  • Elders were given the task of overseeing (Acts 20:28). Paul tells the Ephesian elders that the Holy Spirit has appointed them as “overseers.” An overseer is not a leader, a public speaker, or a visionary person. An overseer literally watches over what is going on in any given circumstance. Note that the overseer is never told to give orders, tell everyone what to do, or to monopolize the teaching or instruction of the church. Their task is to watch over what is being done. One of the great needs of the church in this hour is more overseers who can provide a safe place for new believers to grow and test out their spiritual muscles that are beginning to develop.

Now, let’s look at some thoughts from Paul to Timothy and Titus:

  • It’s a noble thing to aspire to be an overseer (1 Timothy 3:1).
    Part of the reason for this is that these were the believers first threatened with death when persecution came. This wasn’t a position of privilege that you needed to die to yourself before you decided to take. It could be a death sentence. And while some (especially in the house church movement) believe that it’s not good to be a leader, Paul encourages believers who desire to be godly overseers.
  • There is a list of character requirements for elders (1 Timothy 3:2-7, Titus 1:6-9).
    Character was the primary qualifying factor for elders of the New Testament. They couldn’t be a new believer and they had to be able to teach, but the overwhelming majority of qualifications were centered on how much Christ had transformed their character. Central to the idea of elders was that they were a mature follower of Jesus that new believers could look to and pattern their lives after.* **
  • Elders were appointed (Titus 1:6). Paul makes it clear these guys were appointed and we saw that both in Acts and in these apostolic instruction manuals for Timothy and Titus.  It was an apostolic function to appoint elders. Often they weren’t appointed until after an apostle left, but the church knew who they were because of this appointment. This is different, however, than a hierarchy where believers lord position over other believers.

When we look at the New Testament, there is a distinct pattern that emerges. Churches were spreading rapidly in the book of Acts through the ministry of men like Paul. Young churches would spring up and these churches wouldn’t have mature elders in place initially. Elders weren’t crucial to a church being established, you could have churches without elders.

But elders were necessary for the long term good of the churches that were established. These individuals were examples to the flock through their godly lifestyles but did not control every aspect of church life. They simply oversaw the life of the church and were helpful in the discerning of complicated issues that would arise. As overseers, they were to warn and admonish the body when particularly dangerous individuals were troubling the church.

I see elders as essential to the movement of the Gospel.
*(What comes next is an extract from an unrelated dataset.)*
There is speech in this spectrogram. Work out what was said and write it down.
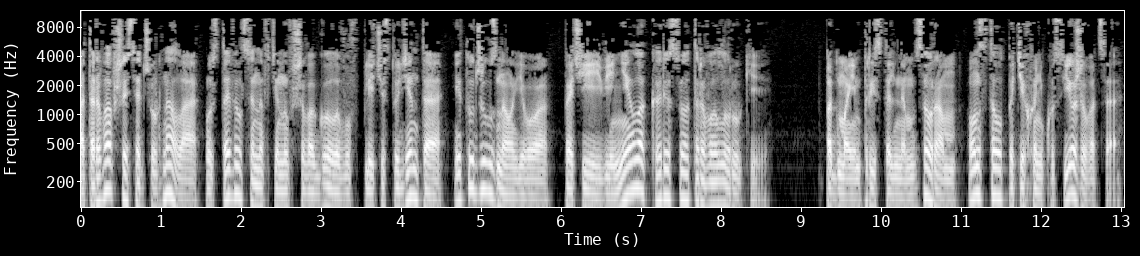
Оторвавшись от журнала, уставился на втянувшего голову в плечи студента и тут же узнал его, по чьей вине Лакарису оторвал руки. Под моим пристальным взором он стал потихоньку съеживаться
I consider them localized replicators of the DNA God inserts into his church. Our failure to have them will eventually impair the movement of the Gospel God is raising up. But the elevation of elders to the supreme place of importance, over and above the rest of the saints as the only leaders impairs the movement of the Gospel as well. But when elders can be raised up that function as spiritual parents, allowing their children to grow and mature beyond them, beautiful movments of the Gospel can take place.
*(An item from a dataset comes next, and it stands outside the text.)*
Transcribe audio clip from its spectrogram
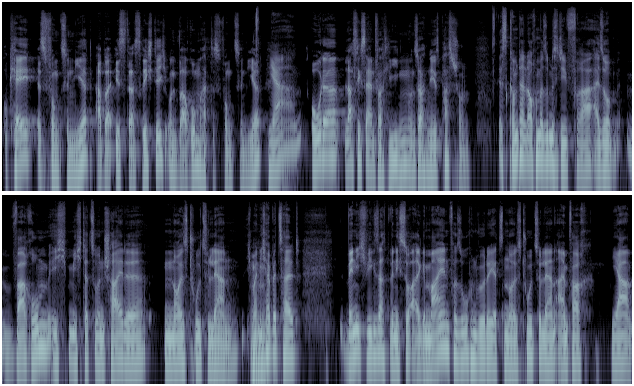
okay, es funktioniert, aber ist das richtig und warum hat es funktioniert? Ja. Oder lasse ich es einfach liegen und sage, nee, es passt schon. Es kommt halt auch immer so ein bisschen die Frage, also warum ich mich dazu entscheide, ein neues Tool zu lernen. Ich meine, mhm. ich habe jetzt halt, wenn ich, wie gesagt, wenn ich so allgemein versuchen würde, jetzt ein neues Tool zu lernen, einfach ja,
And that, my friends, is what we’re hungering for….

Photo Credit: Lost in Thoughts by Kate Russell

* 1 Peter 5:3 emphasizes the role of elders being a godly example. We haven’t looked at 1 Peter 5, but more and more, it is becoming my central text when understanding eldership in organic churches. More on that soon.
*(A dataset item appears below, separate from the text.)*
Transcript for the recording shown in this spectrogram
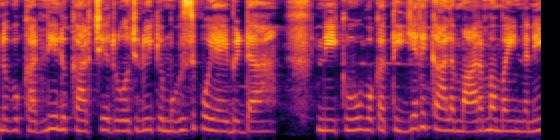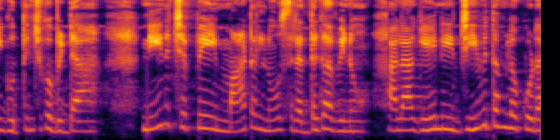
నువ్వు కన్నీళ్ళు కార్చే రోజులు ఇక ముగిసిపోయాయి బిడ్డ. నీకు ఒక తీయని కాలం ఆరంభమైందని గుర్తుంచుకో బిడ్డ. నేను చెప్పే ఈ మాటలను శ్రద్ధగా విను. అలాగే నీ జీవితంలో కూడా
** The New Testament has a distinct pattern of calling believers to pattern their lives after other believers who live godly lives, not just Jesus. More on this in another post.